Tammuz, Adonis and Osiris are vegetation gods of greenness. Indeed Osiris himself in the Pyramid Texts at Saqqara is called the ‘Great Green’ and often appears green skinned as a symbol of ‘resurrection and life.’ The battle between Osiris and Set seems all the more familiar now in the struggle that ensues between Robin and his archrival the Sheriff of Nottingham. Osiris becomes Horus when resurrected and we find that it is Horus who is protected by the Wadjet snake — the green snake. Even in the way he dies there are links with older mysteries. Robin is ritualistically bled to death like the ancient pagan sacrifices. The deed is done by the Abbess of Kirklees, who acts as the priestess in some ancient pagan ritual. Could it be that the tales of Robin are more ancient than previously believed? Could they really be tales of ancient Egypt and even Sumeria? Passed down over millennia and altered by time?

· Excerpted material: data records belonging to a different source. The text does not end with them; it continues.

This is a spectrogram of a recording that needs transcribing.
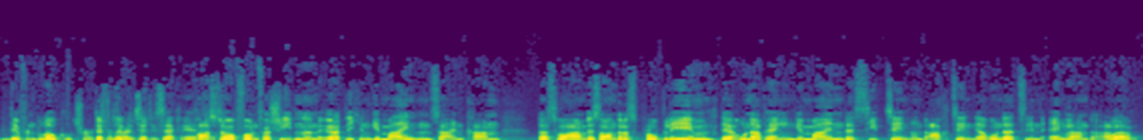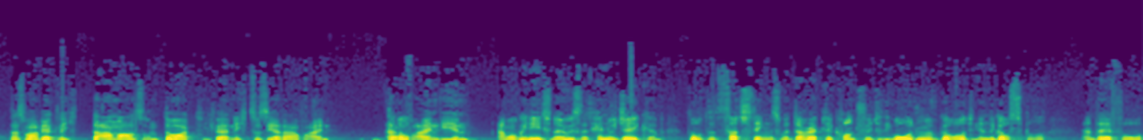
different local churches, Different local right? churches, exactly. Yes. Pastor von verschiedenen örtlichen Gemeinden sein kann. Das war ein besonderes Problem der unabhängigen Gemeinden des 17. und 18. Jahrhunderts in England, aber das war wirklich damals und dort. Ich werde nicht zu sehr darauf, ein, darauf eingehen. And what we need to know is that Henry Jacob thought that such things were directly contrary to the order of God in the gospel, and therefore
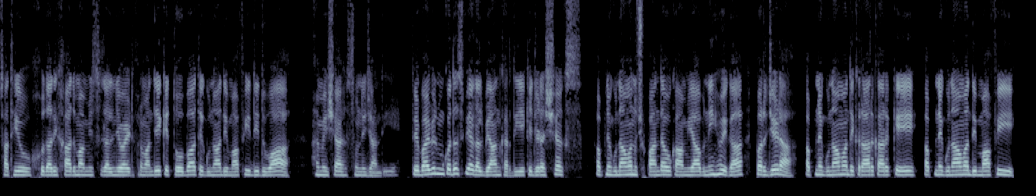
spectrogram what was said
ਸਾਥੀਓ, ਖੁਦਾ ਦੀ ਖਾਦਮਾ ਮਿਸ ਜਲਨ ਵਾਈਟ ਫਰਮਾਂਦੀ ਹੈ ਕਿ ਤੋਬਾ ਤੇ ਗੁਨਾਹ ਦੀ ਮਾਫੀ ਦੀ ਦੁਆ ਹਮੇਸ਼ਾ ਸੁਣੀ ਜਾਂਦੀ ਹੈ ਤੇ ਬਾਈਬਲ ਮੁਕੱਦਸ ਵੀ ਇਹ ਗੱਲ ਬਿਆਨ ਕਰਦੀ ਹੈ ਕਿ ਜਿਹੜਾ ਸ਼ਖਸ ਆਪਣੇ ਗੁਨਾਹਾਂ ਨੂੰ ਛੁਪਾਉਂਦਾ, ਉਹ ਕਾਮਯਾਬ ਨਹੀਂ ਹੋਏਗਾ, ਪਰ ਜਿਹੜਾ ਆਪਣੇ ਗੁਨਾਹਾਂ ਦੇ ਇਕਰਾਰ ਕਰਕੇ ਆਪਣੇ ਗੁਨਾਹਾਂ ਦੀ ਮਾਫੀ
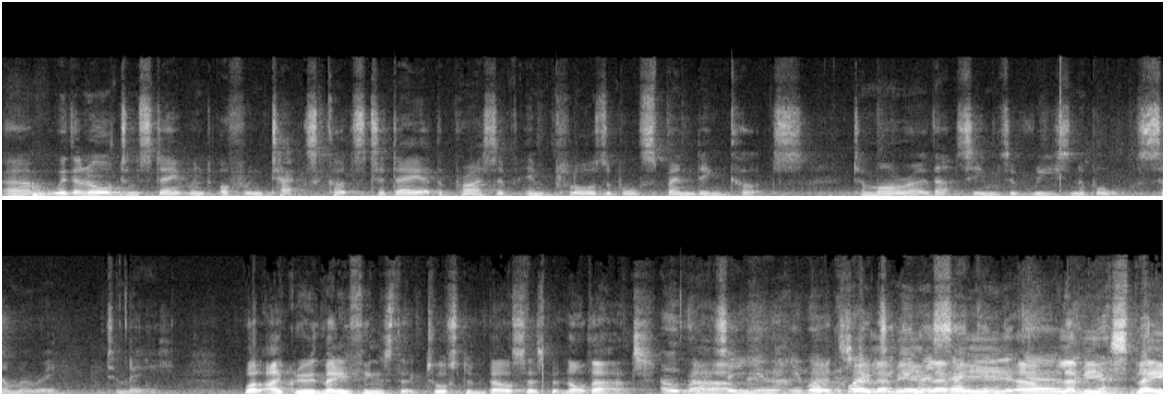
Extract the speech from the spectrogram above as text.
um, with an autumn statement offering tax cuts today at the price of implausible spending cuts tomorrow. That seems a reasonable summary to me. Well, I agree with many things that Torsten Bell says, but not that. Oh, right. So you- you were and so quoting let me, him a let second me, ago. Um, let me explain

The fact remains that Christianity was stomping all over old pagan beliefs, rewriting tales that had existed for hundreds of years. But, as the Christians were destroying cultural history, there were those who defended it. The Masons of the period in which Robin Hood grew to popularity were hiding their symbols and pagan ideas in the framework and masonry of Churches across Europe. Green Men sprang up in every sacred Christian place. Strange characters seen hiding in foliage, peeping out like messengers from the past.

These peculiar and somewhat disturbing images to modern eyes are none other than the characters from the pagan past – gods and deities like Herne the ‘Horned God’ and many other images of Mother Goddesses. The truth to the past of man’s religious upbringing can still be seen in the stonework of Christian churches and Cathedrals, in places like Rosslyn Chapel and Lichfield Cathedral. But not just in the stone. We must also look to the legends, for as we can see the tales of Robin Hood are not only linked to the ancient past they are also linked inextricably to the tales of Arthur and his search for the Holy Grail with instances like those of the knight Gawain decapitating the Green Giant and mysterious images of a Green Knight. It is seen clearly in the fact that the ‘plays’ of old, enacted by local people and paraded through streets, have changed titles across time and location. From the St. George (also associated with Osiris and who was popularized by the Knights Templar) play to the Robin Hood and Green Jack, from Wildman to Green George. The basic story is the same, but the names change. Our past has been hidden; our Gnostic heritage is untold; our birthrights stolen by a jealous Church.

Philip Gardiner is the author of The Serpent Grail: The Truth Behind the Holy Grail, Elixir of Life and Philosopher’s Stone. Also, The Shining Ones: The World’s Most Powerful Secret Society Revealed, and the forthcoming Gnosis: The Secret of Solomon’s Temple Revealed. He is a researcher, historian and propaganda expert based in the UK. He does Tours via and his websites can be seen at,, and for more information. To contact the publishers go to